Washington Post to air Super Bowl ad showcasing reporters’ plight
The 60-second commercial, narrated by Tom Hanks, will highlight dangers journalists face in the field.
The Washington Post will air a commercial during the Super Bowl on Sunday evening, highlighting the role of journalists and the dangers they can face.
The 60-second commercial, to be narrated by Hollywood actor Tom Hanks, will briefly show several slain or missing journalists affiliated with the Washington Post and other publications, including Jamal Khashoggi who was murdered inside the Saudi embassy in Istanbul last year.
It is not the only initiative that is using the publicity associated with the Super Bowl to keep the spotlight on Khashoggi’s case.
On Saturday, a media advocacy group joined a private organisation to fly a banner demanding justice for the journalist near the stadium where the game will be played.
#JusticeForJamal is in the air! CPJ is working with @HRW, @RSF_inter, @amnestyusa, @PENamerican, @humanrights1st, and concerned citizens the world over to get #JusticeForJamal.
CC: @UN @antonioguterres @StateDept @TC_Disisleri @SaudiEmbassyUSA @KSAconsulateNY @saudic @KSAmofaEN pic.twitter.com/dJOCuwrv3p
— Committee to Protect Journalists (@pressfreedom) February 2, 2019
“There can be no justice until the mastermind who ordered Jamal’s assassination is held accountable,” said David Prum, Director of Airship for Jamal and #JusticeForJamal.
“From the war on Yemen to the imprisonment and torture of journalists, political opposition figures and women activists, Saudi Arabia is a persistent abuser of human rights,” he added.
Rights group the Committee to Protect Journalists (CPJ) helped publicize the banner and is also planning to host a press conference outside the White House on Thursday.
“This event comes one day ahead of the February 8 deadline for the Trump administration to deliver a report to the Senate on Khashoggi’s murder,” Courtney Radsch, CPJ’s Director told Al Jazeera.
“We want to let them know that people in America are watching, people are following.”
The CPJ is also asking the United Nations to launch an independent investigation into the circumstances surrounding the killing, separate from the one currently being led by Agnes Callamard,the UN’s special rapporteur on extrajudicial executions.
“The investigation that has been launched is not efficient, nor transparent,” Radsch said. “An international investigation is needed to determine facts and ensure justice.”
‘Democracy dies in darkness’
Jamal Khashoggi was one of 34 journalists that were singled out for murder worldwide last year but because of the way he was killed, he is perhaps one of the most well-known.
Hundreds of journalists are imprisoned around the world today, and many have lost their lives for reporting on dictators and strongmen who fear their voices.
Khashoggi – a Saudi writer, United States resident and Washington Post columnist – entered the Saudi consulate in Istanbul on October 2 to obtain documentation so he could remarry.

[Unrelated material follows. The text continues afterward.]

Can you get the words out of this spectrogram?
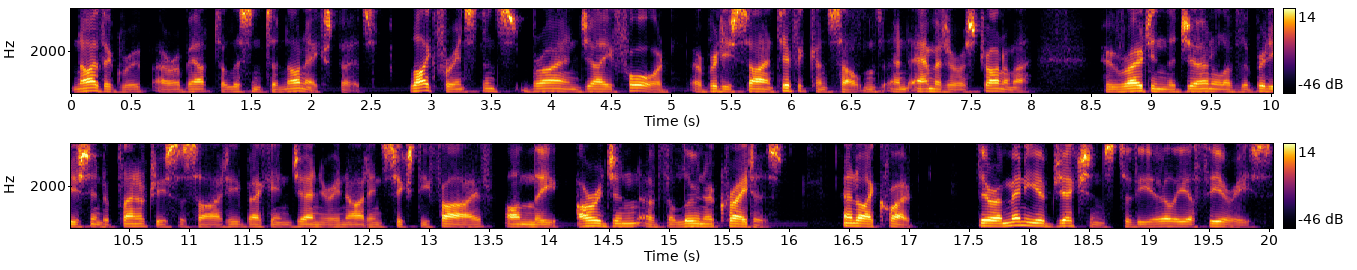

He never came out of the consulate.
After weeks of repeated denials that it had anything to do with his disappearance, Saudi Arabia eventually acknowledged that its officials were behind the gruesome murder. Saudi Arabia has yet to disclose the whereabouts of his body.
Other journalists featured in the Post’s Super Bowl commercial include freelance reporter Austin Tice, who has been missing in Syria for more than six years, and Marie Colvin, a US correspondent for the Sunday Times in London who was killed in 2012 by Syrian forces while reporting in Homs.
According to The Washington Post, the commercial shows scenes from major news events from World War II through the present day, ending with the publication’s logo and its slogan, “Democracy Dies in Darkness”.
“The Super Bowl is a remarkable moment to recognise the courage and commitment of journalists around the world that is so essential to our democracy,” said Fred Ryan, publisher and CEO of The Washington Post.
“We decided to seize the opportunity to make this a milestone moment in our ongoing campaign.”
While the publication declined to reveal how much it is paying for the 60-second slot, a CNBC report said CBS is charging a record $5.25m for a 30-second slot.
More than 90 journalists and media workers died in targeted killings, bomb attacks and crossfire incidents last year, according to The International Federation of Journalists (IFJ).
The figure was up from 82 deaths recorded in 2017.